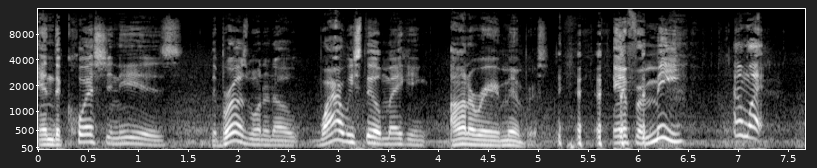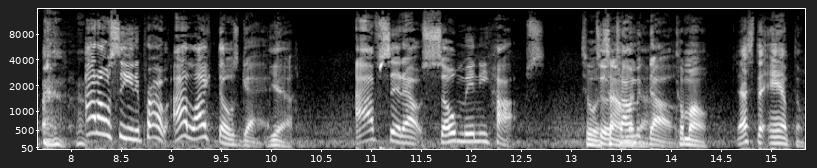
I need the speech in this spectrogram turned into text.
and the question is, the brothers want to know why are we still making honorary members? and for me, I'm like, I don't see any problem. I like those guys. Yeah. I've set out so many hops To, to Atomic Dog. Come on. That's the anthem.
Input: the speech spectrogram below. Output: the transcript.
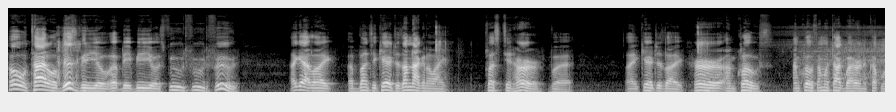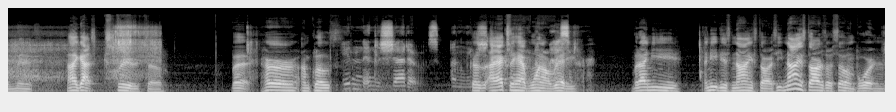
whole title of this video, update video, is food, food, food. I got like a bunch of characters. I'm not going to like plus 10 her, but like characters like her, I'm close. I'm close. I'm going to talk about her in a couple of minutes. I got screwed, so. But her, I'm close. Hidden in the shadows. Because I actually have one already. But I need I need this nine stars. See, nine stars are so important.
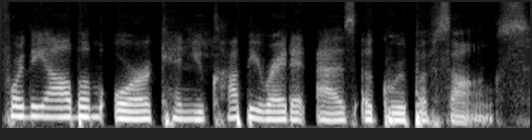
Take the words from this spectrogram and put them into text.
for the album, or can you copyright it as a group of songs?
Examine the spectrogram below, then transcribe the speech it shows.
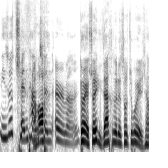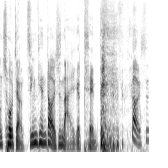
你说全糖乘二吗？对，所以你在喝的时候就会有点像抽奖，今天到底是哪一个甜？到底是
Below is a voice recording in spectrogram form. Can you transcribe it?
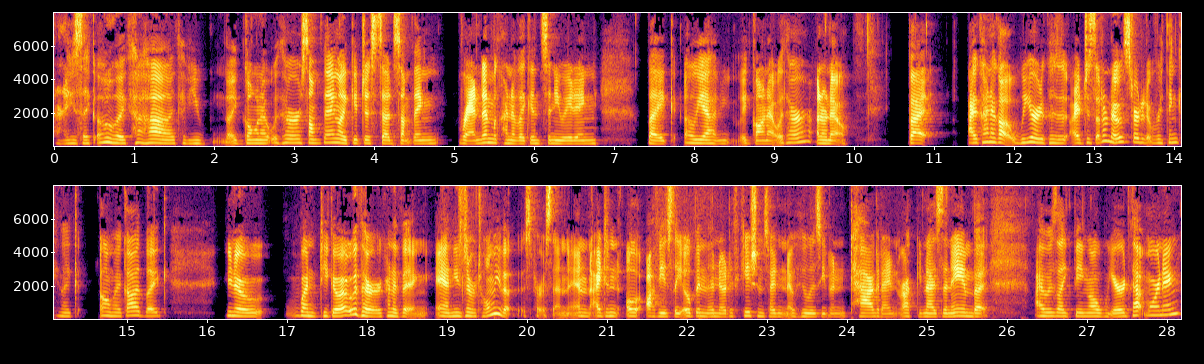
I don't know, he's like, "Oh, like haha, like have you like gone out with her or something?" Like it just said something random but kind of like insinuating like, "Oh yeah, have you like gone out with her?" I don't know. But I kind of got weird because I just, I don't know, started overthinking, like, oh my God, like, you know, when did he go out with her kind of thing? And he's never told me about this person. And I didn't obviously open the notification, so I didn't know who was even tagged. I didn't recognize the name, but I was like being all weird that morning.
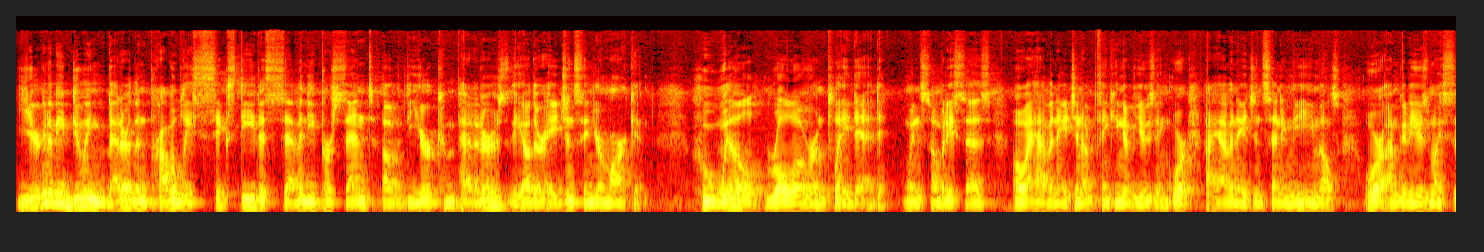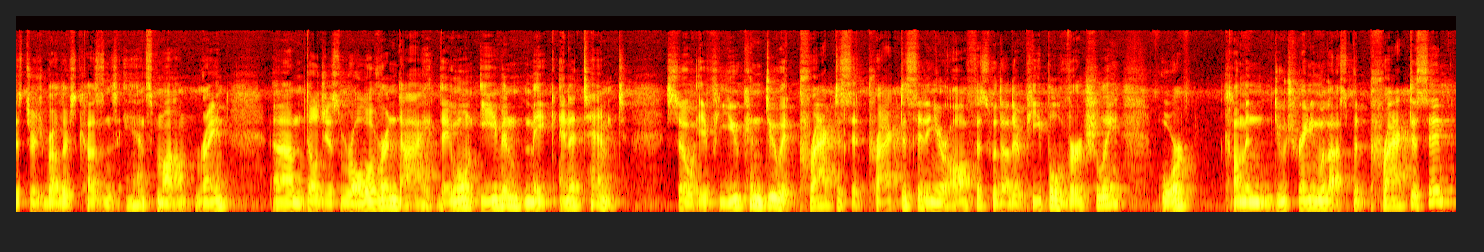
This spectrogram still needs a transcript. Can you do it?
you're going to be doing better than probably 60 to 70% of your competitors, the other agents in your market, who will roll over and play dead when somebody says, Oh, I have an agent I'm thinking of using, or I have an agent sending me emails, or I'm going to use my sister's brother's cousin's aunt's mom, right? Um, they'll just roll over and die. They won't even make an attempt. So if you can do it, practice it. Practice it in your office with other people virtually, or come and do training with us. But practice it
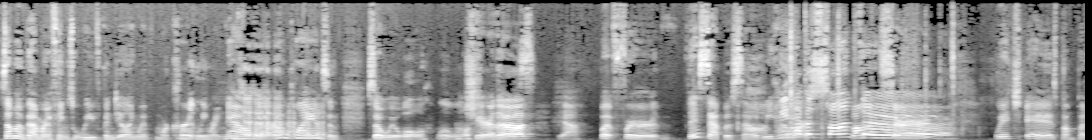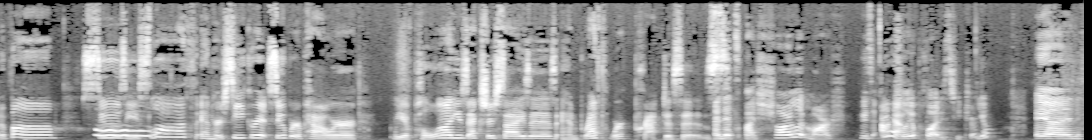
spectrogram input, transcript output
some of them are things we've been dealing with more currently right now with our own clients, and so we will we'll, We'll share, those. those. Yeah. But for this episode, we We have, have our a sponsor. sponsor, which is bum ba da bum Susie Sloth and her secret superpower. We have Pilates exercises and breath work practices. And it's by Charlotte Marsh, who's actually a Pilates teacher. Yep. And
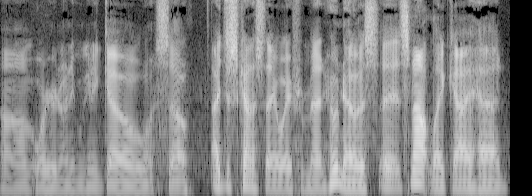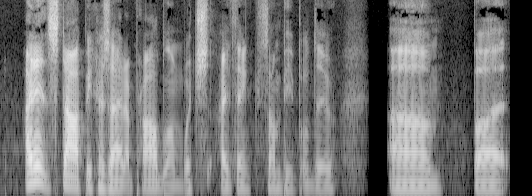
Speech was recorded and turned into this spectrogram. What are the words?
Um, or you're not even going to go. So I just kind of stay away from it. Who knows? It's not like I had I didn't stop because I had a problem, which I think some people do. Um, but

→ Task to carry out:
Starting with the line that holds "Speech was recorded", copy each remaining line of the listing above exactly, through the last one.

→ Solution to this exercise:
Speech was recorded and turned into this spectrogram. What are the words?
Um, or you're not even going to go. So I just kind of stay away from it. Who knows? It's not like I had I didn't stop because I had a problem, which I think some people do. Um, but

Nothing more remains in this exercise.